# Variabillity , Screen 6

In the last para below:

Notice in the histogram above that prices can vary around the mean much more or much less than \$79,873 (recall the value of the standard deviation is \$79,873.06). Some outliers around \$700,000 are more than \$500,000 above the mean and a couple of houses around \$30,000 are more than \$150,000 below the mean.

In the Histogram, it seems that the maximum price is around 600,000 & minimum is 30,000. Do we have to see for the outliers also to measure the distance above & below the mean. Is this important.

1. Some below mean values are -ve (outliers). How this gets plotted in the hIstogram.

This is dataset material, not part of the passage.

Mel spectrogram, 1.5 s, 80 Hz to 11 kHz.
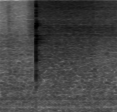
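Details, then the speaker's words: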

This gives a wrong information . Do outliers come into picture without reason.or the ggplot2 library does mistakes.

2. 10 Bins are specified but only 6 to 7 are used and only 5 bins contain more & less of the frequencies . Are the bin nos. properly specified for the problem.

Hi @sharathnandalike. Regarding your first point:

In the Histogram, it seems that the maximum price is around 600,000 & minimum is 30,000. Do we have to see for the outliers also to measure the distance above & below the mean. Is this important.

Can you please clarify this question? I’ll take a shot based on my understanding of what you are asking. With this histogram it is diffificult to see, but there is at least one observation counted in the most expensive bin range around \$800,000. The observation(s) are difficult to see here because the plot is scaled to fit the bin centered around the mean, that has over 1,500 observations. The outliers are considered in the measurement of variability, as stated in the Learn section of this screen:

The standard deviation doesn’t set boundaries for the values in a distribution: The prices can go above and below the mean more than \$79,873.

To your second question, this relates to our other conversation about how `ggplot2` depicts frequency distributions, by default. Also see this conversation. Again, having bins that appear to span ranges wider than the true spread of the data is a surprising behavior of `ggplot2`, but it’s debatable to consider it a mistake. This could be a good topic of conversation/debate! Data visualization distills datasets into visualizations that help the reader understand what is going on with the data. There is sometimes a tradeoff between accuracy and simplicity.

Speaking to your 3rd point, there are in fact, 10 bins shown in this histogram. This is difficult to see because there are very few observations in the “most expensive” bin. And there do not appear to be any observations in the second-highest price point. Again, I’d point you to this conversation about selecting the number of bins to show in a plot. The purpose of this histogram is to show that prices can vary around the mean much more or much less than \$79,873. Using 10 bins depicts this pattern. But because there are over 2,500 observations in this dataset, the `ggplot2` default of 30 bins would probably work fine as well.